* RECORDS SUPPLIED
Segment Open
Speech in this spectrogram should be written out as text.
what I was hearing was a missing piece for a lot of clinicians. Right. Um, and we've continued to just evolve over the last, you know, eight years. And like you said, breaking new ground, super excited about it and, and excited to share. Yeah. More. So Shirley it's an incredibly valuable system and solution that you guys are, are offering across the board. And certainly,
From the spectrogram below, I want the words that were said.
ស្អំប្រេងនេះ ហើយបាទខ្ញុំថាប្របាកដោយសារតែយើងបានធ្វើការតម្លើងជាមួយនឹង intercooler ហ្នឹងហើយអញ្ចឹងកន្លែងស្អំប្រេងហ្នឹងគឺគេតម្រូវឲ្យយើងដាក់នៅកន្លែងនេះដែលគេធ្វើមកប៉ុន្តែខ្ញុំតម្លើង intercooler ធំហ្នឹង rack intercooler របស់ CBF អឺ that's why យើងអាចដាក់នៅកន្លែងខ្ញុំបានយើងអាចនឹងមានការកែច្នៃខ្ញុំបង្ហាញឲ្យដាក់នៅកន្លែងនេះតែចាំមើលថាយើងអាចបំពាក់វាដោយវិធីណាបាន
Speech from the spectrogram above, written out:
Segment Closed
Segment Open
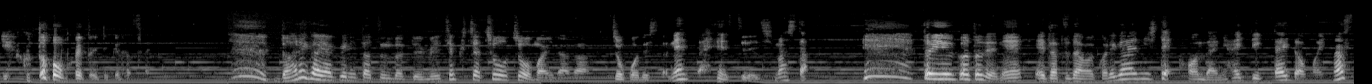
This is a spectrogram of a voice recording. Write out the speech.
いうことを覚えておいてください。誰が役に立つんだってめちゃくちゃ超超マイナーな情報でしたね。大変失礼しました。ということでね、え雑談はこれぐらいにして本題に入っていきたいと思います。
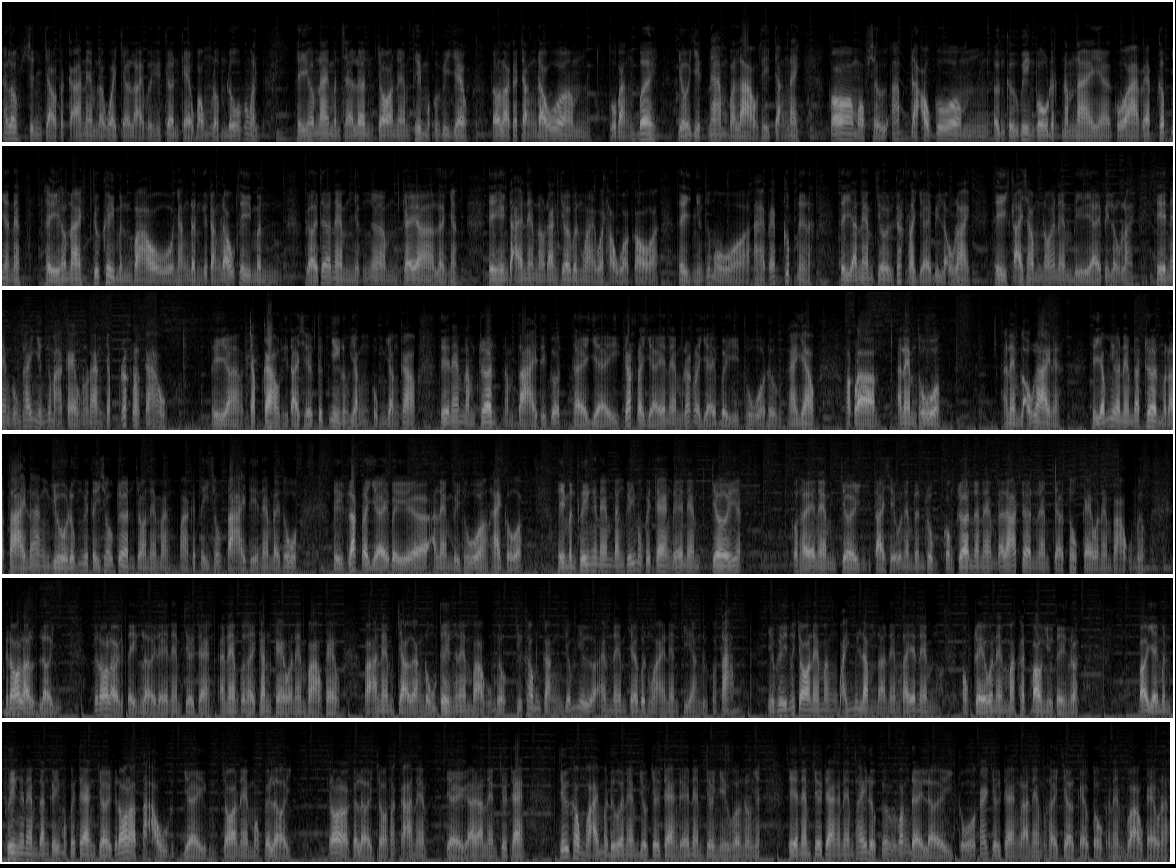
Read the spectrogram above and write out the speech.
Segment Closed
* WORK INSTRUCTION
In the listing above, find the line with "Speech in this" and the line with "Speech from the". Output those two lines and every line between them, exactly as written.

* WRITTEN RESPONSE
Speech in this spectrogram should be written out as text.
what I was hearing was a missing piece for a lot of clinicians. Right. Um, and we've continued to just evolve over the last, you know, eight years. And like you said, breaking new ground, super excited about it and, and excited to share. Yeah. More. So Shirley it's an incredibly valuable system and solution that you guys are, are offering across the board. And certainly,
From the spectrogram below, I want the words that were said.
ស្អំប្រេងនេះ ហើយបាទខ្ញុំថាប្របាកដោយសារតែយើងបានធ្វើការតម្លើងជាមួយនឹង intercooler ហ្នឹងហើយអញ្ចឹងកន្លែងស្អំប្រេងហ្នឹងគឺគេតម្រូវឲ្យយើងដាក់នៅកន្លែងនេះដែលគេធ្វើមកប៉ុន្តែខ្ញុំតម្លើង intercooler ធំហ្នឹង rack intercooler របស់ CBF អឺ that's why យើងអាចដាក់នៅកន្លែងខ្ញុំបានយើងអាចនឹងមានការកែច្នៃខ្ញុំបង្ហាញឲ្យដាក់នៅកន្លែងនេះតែចាំមើលថាយើងអាចបំពាក់វាដោយវិធីណាបាន
Speech from the spectrogram above, written out:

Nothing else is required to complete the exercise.